If you like TV sitcoms, you will like this book since it is written by a prominent script writer who has basically written a script full of terse sound bites, in short chapters... Read morePublished 2 months ago by Petronius
The problem is that nothing much happens in the thirteen chapters each featuring one of the characters describing their life. Vague and chaotic. Read morePublished 3 months ago by JEFFERY WEBER
Richard Kramer has written a book that I read in one sitting. The characters jump off the page. They are fully developed and their dialogue rings absolutely true,they felt like... Read morePublished 4 months ago by Katherine Leiner

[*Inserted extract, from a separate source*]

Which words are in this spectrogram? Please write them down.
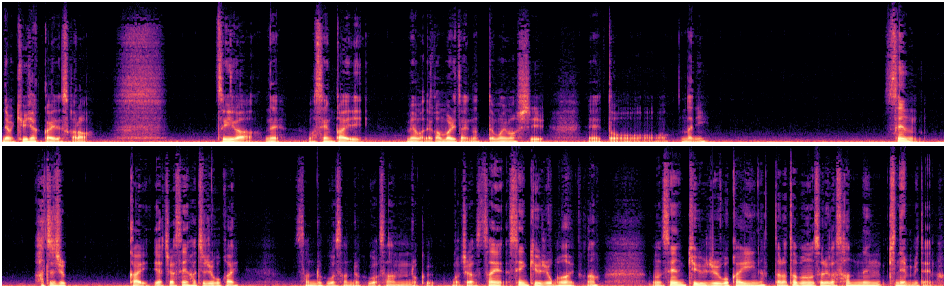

I'm completely torn as to whether I loved, or was just completely annoyed by, this book. A little of both, so here's three stars.Published 5 months ago by Brian Thurston Bralczyk
The book is at times quite funny and moving, and the author certainly has a way with a line. (Although I worry a tad for the non-lgbtq folks under the age of 40 who may not get all... Read morePublished 7 months ago by v. darkbloom
If you wonder what it might mean to know someone gay. How does this affect your life?Published 10 months ago by Joanne M. Borden
I tore through Richard Kramer's These Things Happen in three days -- it took me back to my days in New York and before that to what it was like in high school. Read morePublished 10 months ago by John Degen Pener